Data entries
******************************

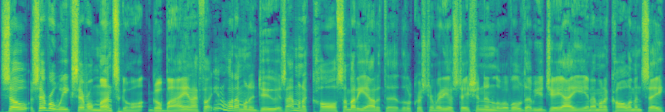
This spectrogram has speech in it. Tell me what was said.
So several weeks, several months go go by, and I thought, you know what I'm going to do is I'm going to call somebody out at the little Christian radio station in Louisville, WJIE, and I'm going to call them and say,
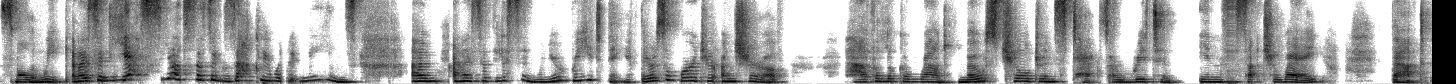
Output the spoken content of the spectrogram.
small and weak. And I said, yes, yes, that's exactly what it means. Um, and I said, listen, when you're reading, if there's a word you're unsure of, have a look around. Most children's texts are written in such a way that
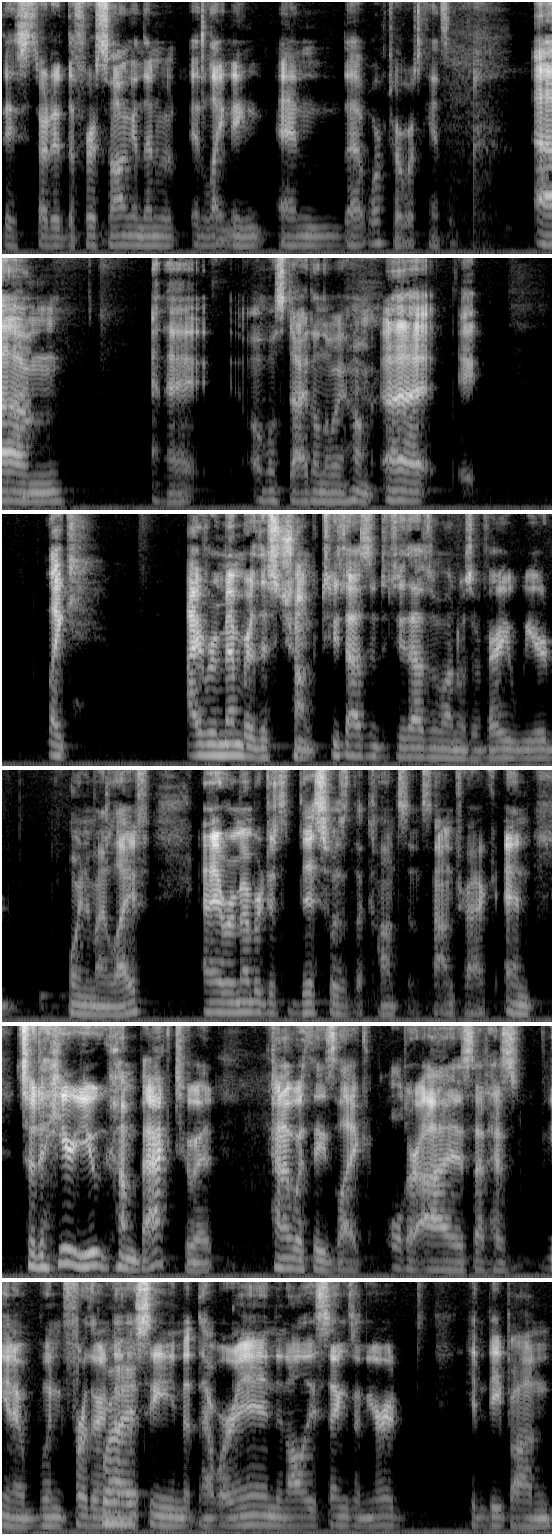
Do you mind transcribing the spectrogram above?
they started the first song and then in lightning and that Warped Tour was canceled, um, and I almost died on the way home. Uh, it, like I remember this chunk. 2000 to 2001 was a very weird point in my life, and I remember just this was the constant soundtrack. And so to hear you come back to it, kind of with these like older eyes that has you know, when further into the scene that, that we're in and all these things, and you're getting deep on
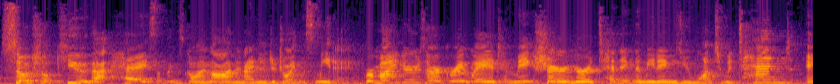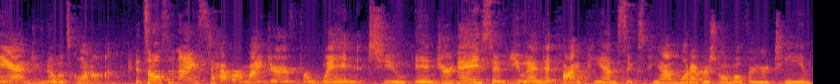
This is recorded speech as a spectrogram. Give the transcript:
social cue that, hey, something's going on and I need to join this meeting. Reminders are a great way to make sure you're attending the meetings you want to attend and you know what's going on. It's also nice to have a reminder for when to end your day. So if you end at 5 p.m., 6 p.m., whatever's normal for your team,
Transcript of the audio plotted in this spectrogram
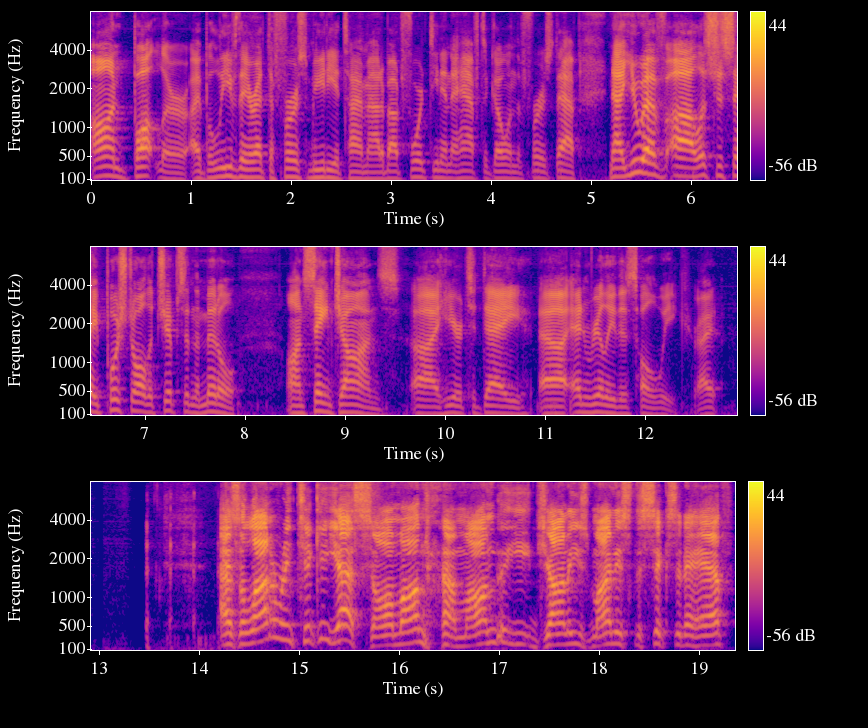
on Butler. I believe they are at the first media timeout, about 14 and a half to go in the first half. Now you have, uh, let's just say, pushed all the chips in the middle on St. John's uh, here today uh, and really this whole week, right? As a lottery ticket, yes. So I'm on. I'm on the Johnny's minus the six and a half.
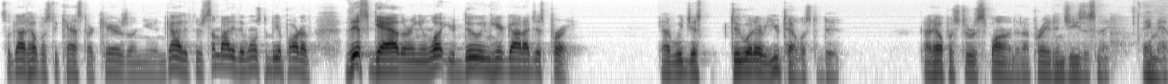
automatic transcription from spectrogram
So, God, help us to cast our cares on you. And, God, if there's somebody that wants to be a part of this gathering and what you're doing here, God, I just pray. God, we just do whatever you tell us to do. God, help us to respond, and I pray it in Jesus' name. Amen.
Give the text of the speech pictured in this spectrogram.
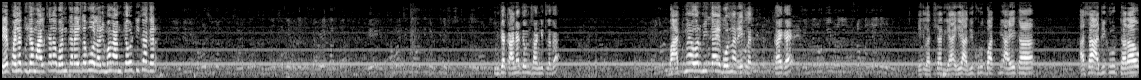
ते पहिलं तुझ्या मालकाला बंद करायचं बोल आणि मग आमच्यावर टीका कर. तुमच्या कानात येऊन सांगितलं का? बातम्यावर मी काय बोलणार? एक काय काय? एक लक्षात घ्या ही अधिकृत बातमी आहे का? असा अधिकृत ठराव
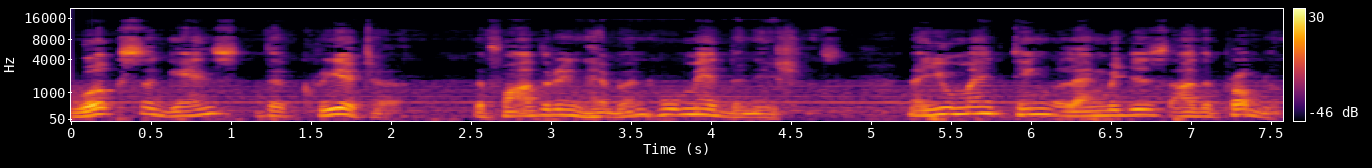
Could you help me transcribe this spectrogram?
works against the creator, the Father in heaven who made the nations. Now you might think languages are the problem.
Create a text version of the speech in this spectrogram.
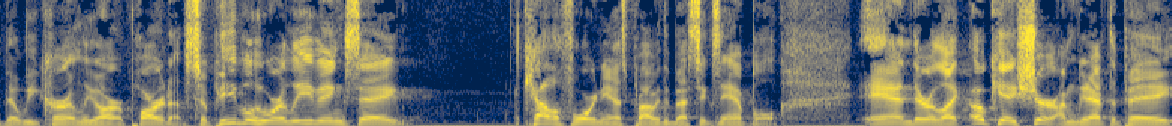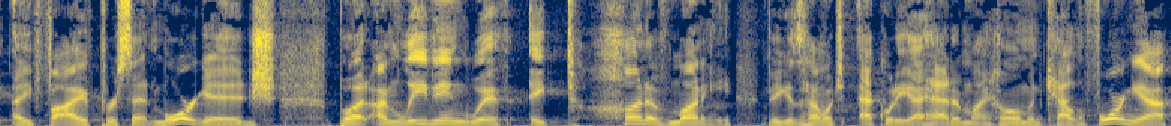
that we currently are a part of. So, people who are leaving, say, California is probably the best example and they're like, okay, sure, I'm going to have to pay a 5% mortgage, but I'm leaving with a ton of money because of how much equity I had in my home in California.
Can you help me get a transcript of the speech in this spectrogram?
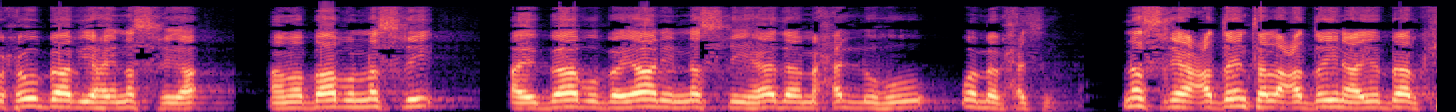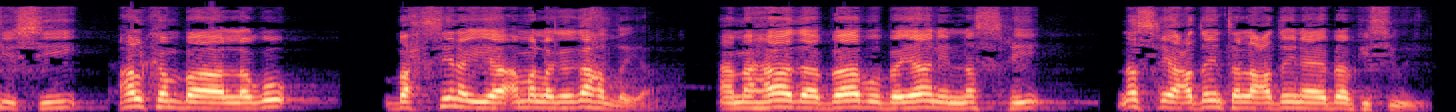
wuxuu u baab yahay naskhiga ama baabu naskhi ay baabu bayaani naskhi hada maxalluhu wa mabxasuh naskhiga caddaynta la caddaynaayo baabkiisii halkan baa lagu baxsinayaa ama lagaga hadlaya ama haada baabu bayaani naskhi naskhiga caddaynta la caddaynaya baabkiisii weeye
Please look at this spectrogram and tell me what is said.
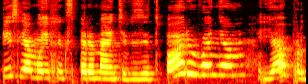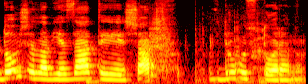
Після моїх експериментів з відпарюванням я продовжила в'язати шарф в другу сторону.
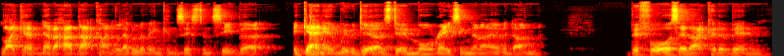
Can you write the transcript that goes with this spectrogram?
like I've never had that kind of level of inconsistency. But again, it, we were doing, I was doing more racing than I ever done before, so that could have been,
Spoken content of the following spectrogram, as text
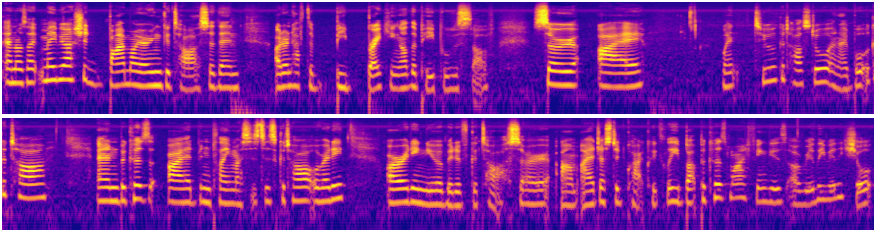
And I was like, maybe I should buy my own guitar so then I don't have to be breaking other people's stuff. So I went to a guitar store and I bought a guitar. And because I had been playing my sister's guitar already, I already knew a bit of guitar. So um, I adjusted quite quickly. But because my fingers are really, really short,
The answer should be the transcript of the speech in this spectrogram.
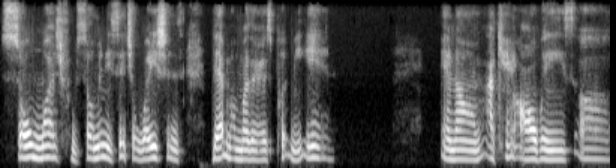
so much from so many situations that my mother has put me in. And um, I can't always uh,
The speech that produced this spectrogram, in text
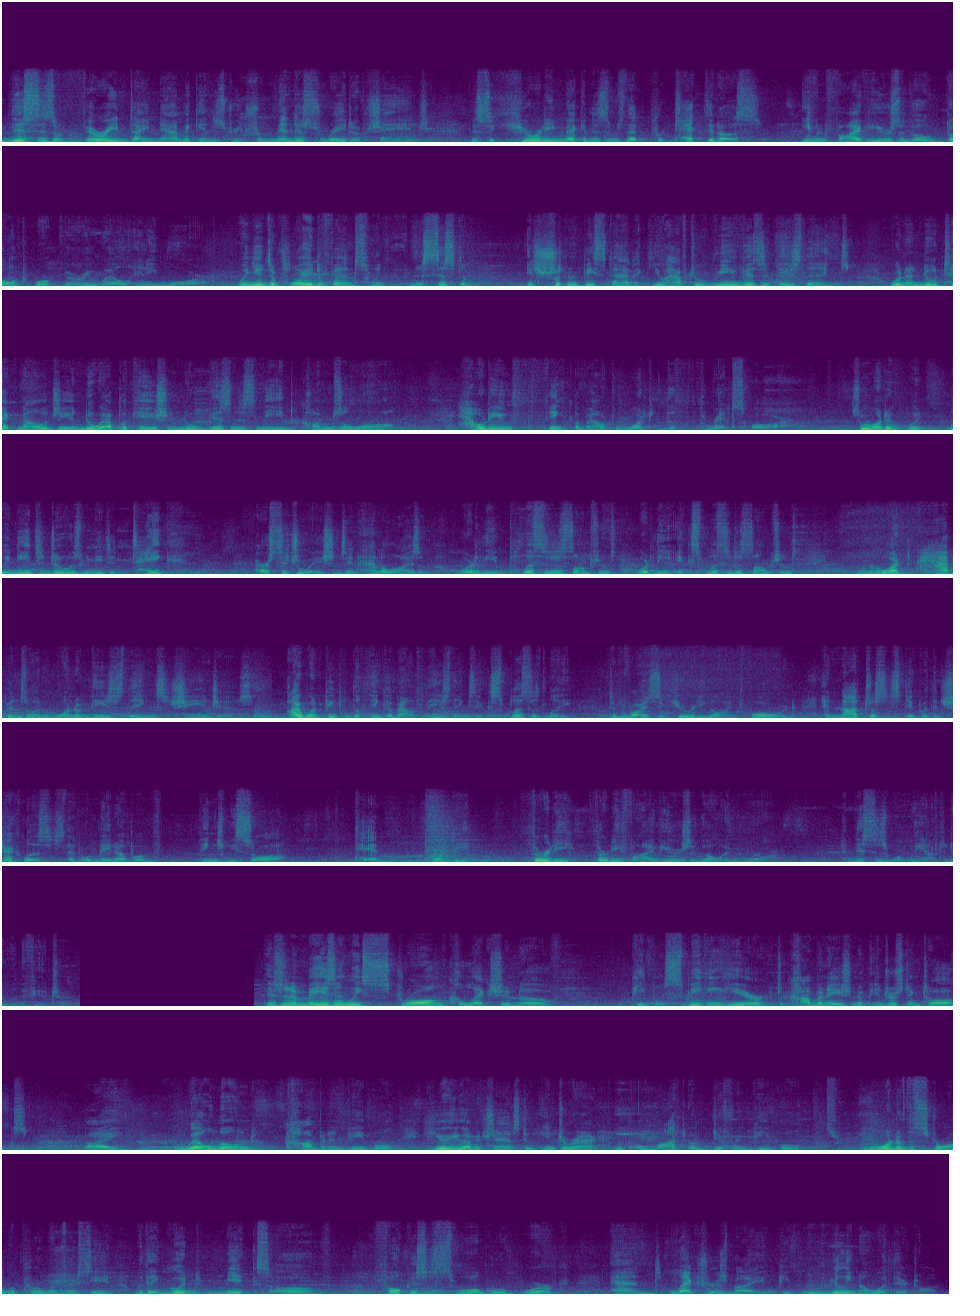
This is a very dynamic industry, tremendous rate of change. The security mechanisms that protected us even five years ago don't work very well anymore. When you deploy a defense in a system, it shouldn't be static. You have to revisit these things. When a new technology, a new application, a new business need comes along, how do you think about what the threats are? So we want to, what we need to do is we need to take our situations and analyze them. What are the implicit assumptions? What are the explicit assumptions? What happens when one of these things changes? I want people to think about these things explicitly to provide security going forward and not just stick with the checklists that were made up of things we saw 10, 20, 30, 35 years ago and more. And this is what we have to do in the future. There's an amazingly strong collection of people speaking here. It's a combination of interesting talks by well-known, competent people. Here you have a chance to interact with a lot of different people. One of the stronger programs I've seen with a good mix of focused small group work and lectures by people who really know what they're talking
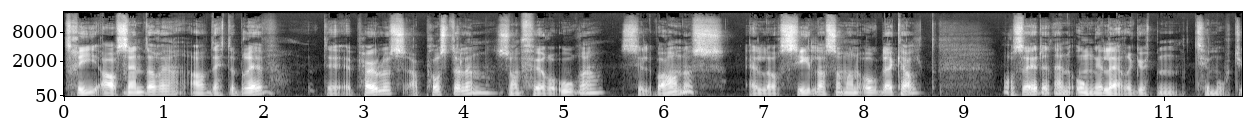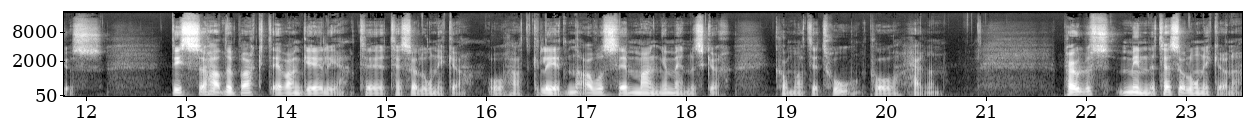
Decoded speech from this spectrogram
tre avsendere av dette brev. Det er Paulus, apostelen, som fører ordet, Silvanus, eller Silas som han òg blir kalt, og så er det den unge læregutten Timotius. Disse hadde brakt evangeliet til Tessalonika og hatt gleden av å se mange mennesker komme til tro på Herren. Paulus minner tessalonikerne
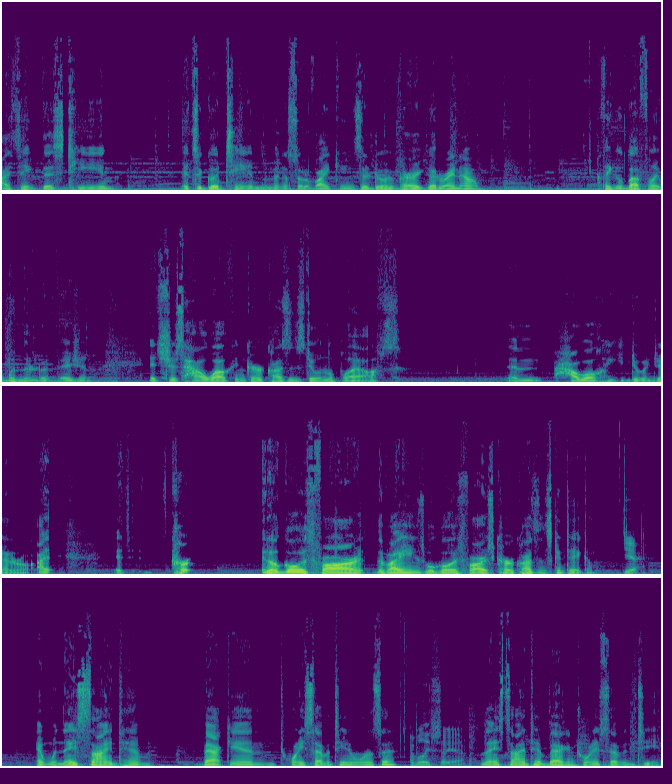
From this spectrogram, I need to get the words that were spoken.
I think this team, it's a good team, the Minnesota Vikings. They're doing very good right now. I think they'll definitely win their division. It's just how well can Kirk Cousins do in the playoffs, and how well he can do in general. I, it's Kirk. It'll go as far. The Vikings will go as far as Kirk Cousins can take him. Yeah. And when they signed him back in 2017, I want to say. I believe so. Yeah. When they signed him back in 2017,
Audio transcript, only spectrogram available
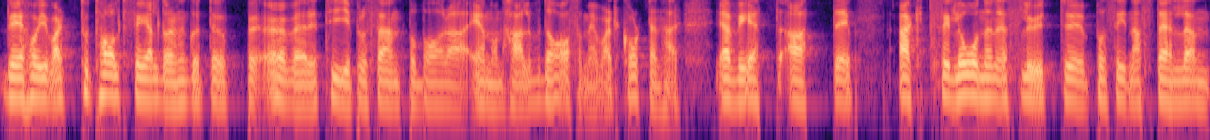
det har ju varit totalt fel då den har gått upp över 10% på bara en och en halv dag som jag varit kort den här. Jag vet att eh, aktielånen är slut eh, på sina ställen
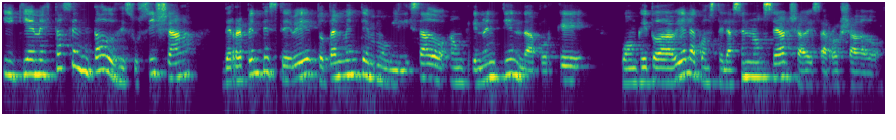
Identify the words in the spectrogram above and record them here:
Y quien está sentado desde su silla, de repente se ve totalmente movilizado, aunque no entienda por qué, o aunque todavía la constelación no se haya desarrollado.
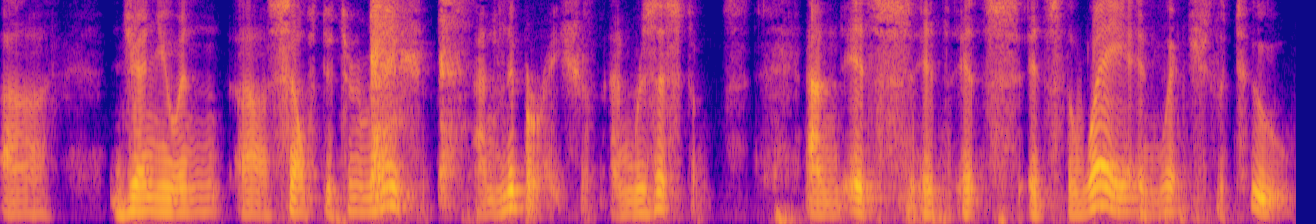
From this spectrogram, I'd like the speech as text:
uh, genuine uh, self-determination and liberation and resistance. And it's, it, it's, it's the way in which the two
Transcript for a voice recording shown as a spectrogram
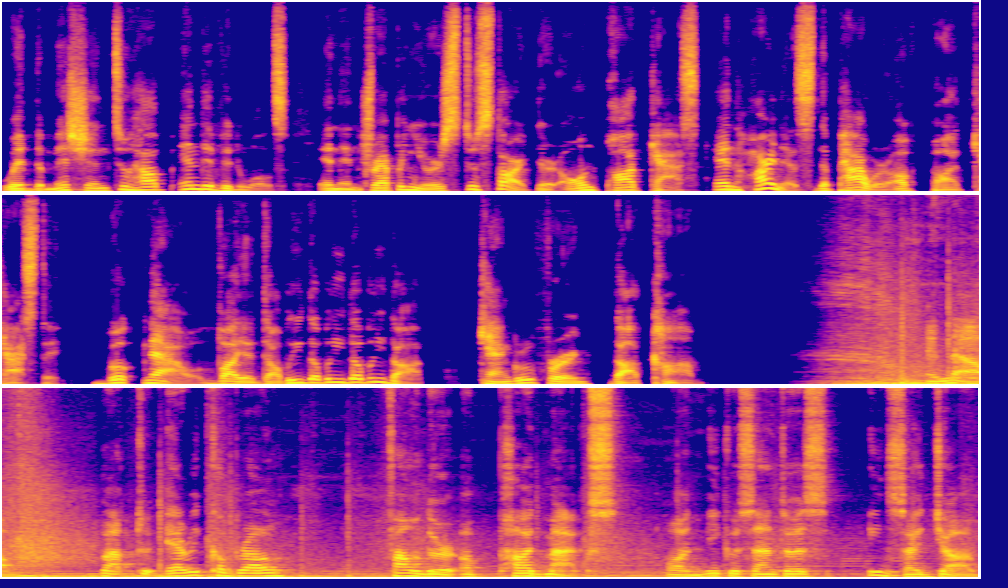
with the mission to help individuals and entrepreneurs to start their own podcasts and harness the power of podcasting. Book now via www.kangaroofern.com. And now, back to Eric Cabral, founder of Podmax, on Miko Santos Inside Job.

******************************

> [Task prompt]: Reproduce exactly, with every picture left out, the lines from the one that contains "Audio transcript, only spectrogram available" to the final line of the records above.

> [Answer for the task]:
Audio transcript, only spectrogram available
det har ju varit totalt fel då den har gått upp över 10% på bara en och en halv dag som jag varit kort den här. Jag vet att eh, aktielånen är slut eh, på sina ställen
Identify the words in the spectrogram above and record them here:
Y quien está sentado desde su silla, de repente se ve totalmente movilizado, aunque no entienda por qué, o aunque todavía la constelación no se haya desarrollado.
From this spectrogram, I'd like the speech as text:
uh, genuine uh, self-determination and liberation and resistance. And it's, it, it's, it's the way in which the two
Transcript for a voice recording shown as a spectrogram
with the mission to help individuals and entrepreneurs to start their own podcasts and harness the power of podcasting. Book now via www.kangaroofern.com. And now, back to Eric Cabral, founder of Podmax, on Miko Santos Inside Job.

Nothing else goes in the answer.